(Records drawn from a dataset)
☆ ☆ ☆ ☆

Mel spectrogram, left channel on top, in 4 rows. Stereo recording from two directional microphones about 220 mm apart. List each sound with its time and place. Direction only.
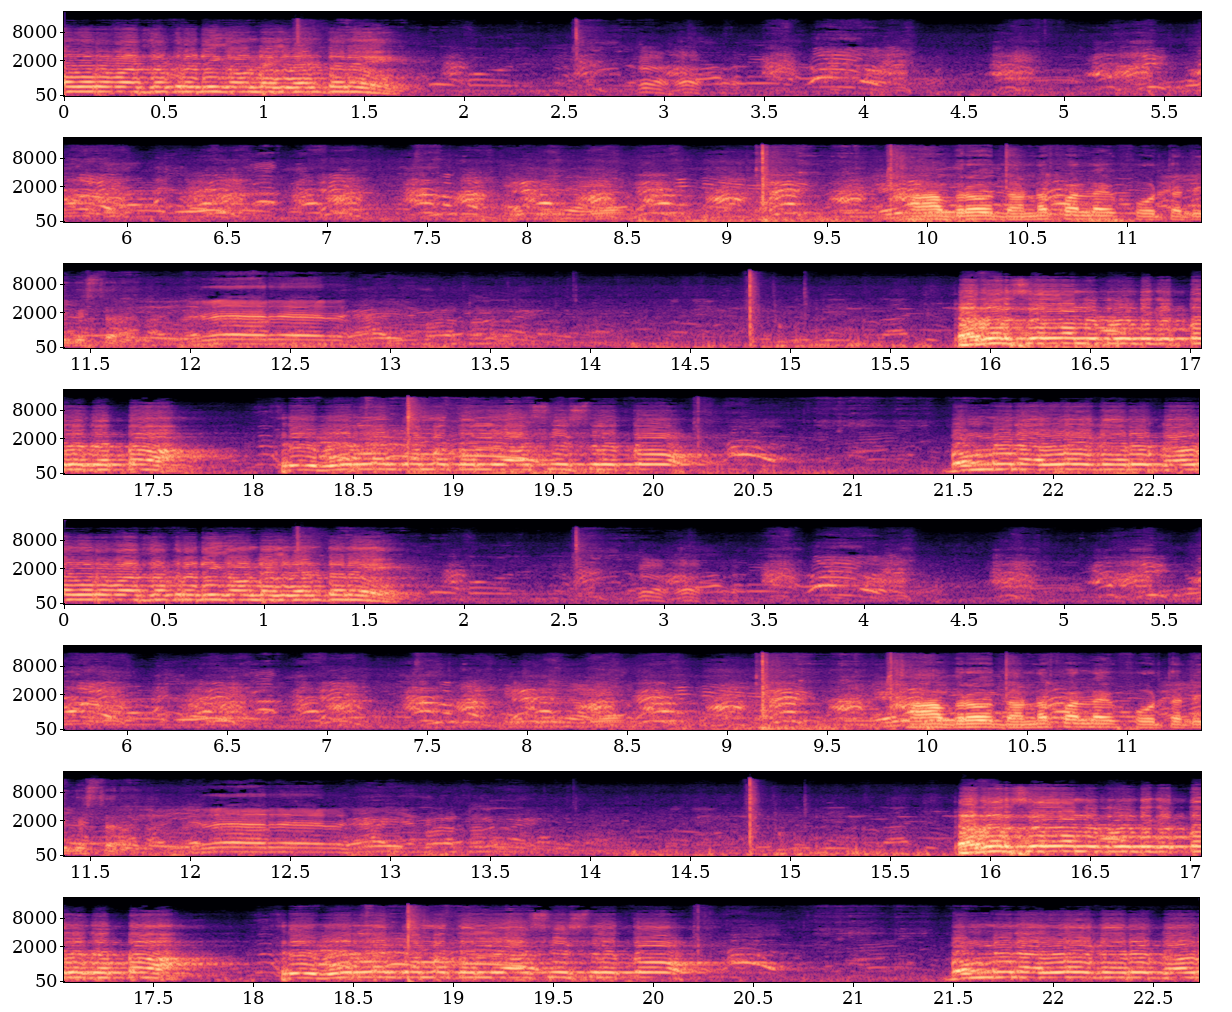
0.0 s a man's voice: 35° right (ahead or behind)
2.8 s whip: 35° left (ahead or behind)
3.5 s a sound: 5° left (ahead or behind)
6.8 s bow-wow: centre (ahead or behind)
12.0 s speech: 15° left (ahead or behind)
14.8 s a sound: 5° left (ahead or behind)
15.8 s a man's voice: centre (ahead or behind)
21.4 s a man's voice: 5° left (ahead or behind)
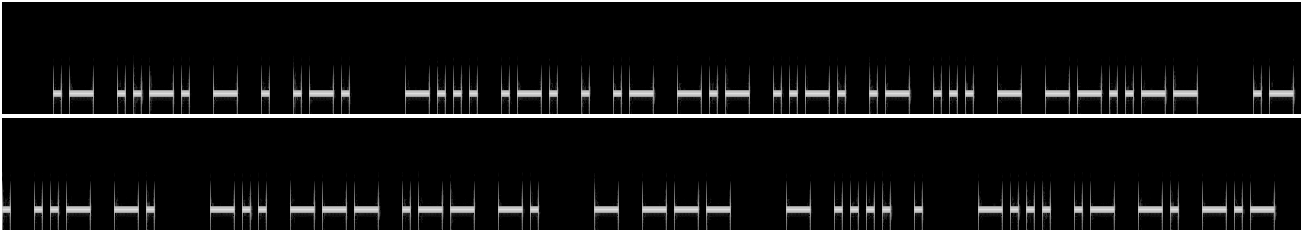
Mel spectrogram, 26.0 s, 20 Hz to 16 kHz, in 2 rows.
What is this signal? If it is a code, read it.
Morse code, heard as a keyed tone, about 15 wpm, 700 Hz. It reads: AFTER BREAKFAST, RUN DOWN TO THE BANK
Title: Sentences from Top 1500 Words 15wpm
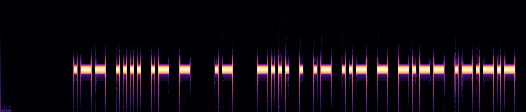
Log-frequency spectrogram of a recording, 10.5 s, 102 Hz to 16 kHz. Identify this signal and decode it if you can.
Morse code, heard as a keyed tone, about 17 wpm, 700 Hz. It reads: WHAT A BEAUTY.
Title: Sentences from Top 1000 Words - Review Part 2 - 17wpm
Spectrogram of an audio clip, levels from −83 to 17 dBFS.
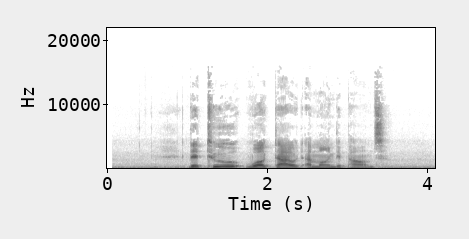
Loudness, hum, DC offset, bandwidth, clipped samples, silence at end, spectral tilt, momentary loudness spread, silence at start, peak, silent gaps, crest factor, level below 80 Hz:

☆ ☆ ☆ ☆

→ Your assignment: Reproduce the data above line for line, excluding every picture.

→ Solved exercise:
Mel spectrogram, left channel on top, in 4 rows. Stereo recording from two directional microphones about 220 mm apart. List each sound with its time and place. Direction only.
0.0 s a man's voice: 35° right (ahead or behind)
2.8 s whip: 35° left (ahead or behind)
3.5 s a sound: 5° left (ahead or behind)
6.8 s bow-wow: centre (ahead or behind)
12.0 s speech: 15° left (ahead or behind)
14.8 s a sound: 5° left (ahead or behind)
15.8 s a man's voice: centre (ahead or behind)
21.4 s a man's voice: 5° left (ahead or behind)
Mel spectrogram, 26.0 s, 20 Hz to 16 kHz, in 2 rows.
What is this signal? If it is a code, read it.
Morse code, heard as a keyed tone, about 15 wpm, 700 Hz. It reads: AFTER BREAKFAST, RUN DOWN TO THE BANK
Title: Sentences from Top 1500 Words 15wpm
Log-frequency spectrogram of a recording, 10.5 s, 102 Hz to 16 kHz. Identify this signal and decode it if you can.
Morse code, heard as a keyed tone, about 17 wpm, 700 Hz. It reads: WHAT A BEAUTY.
Title: Sentences from Top 1000 Words - Review Part 2 - 17wpm
Spectrogram of an audio clip, levels from −83 to 17 dBFS.
Loudness, hum, DC offset, bandwidth, clipped samples, silence at end, spectral tilt, momentary loudness spread, silence at start, peak, silent gaps, crest factor, level below 80 Hz:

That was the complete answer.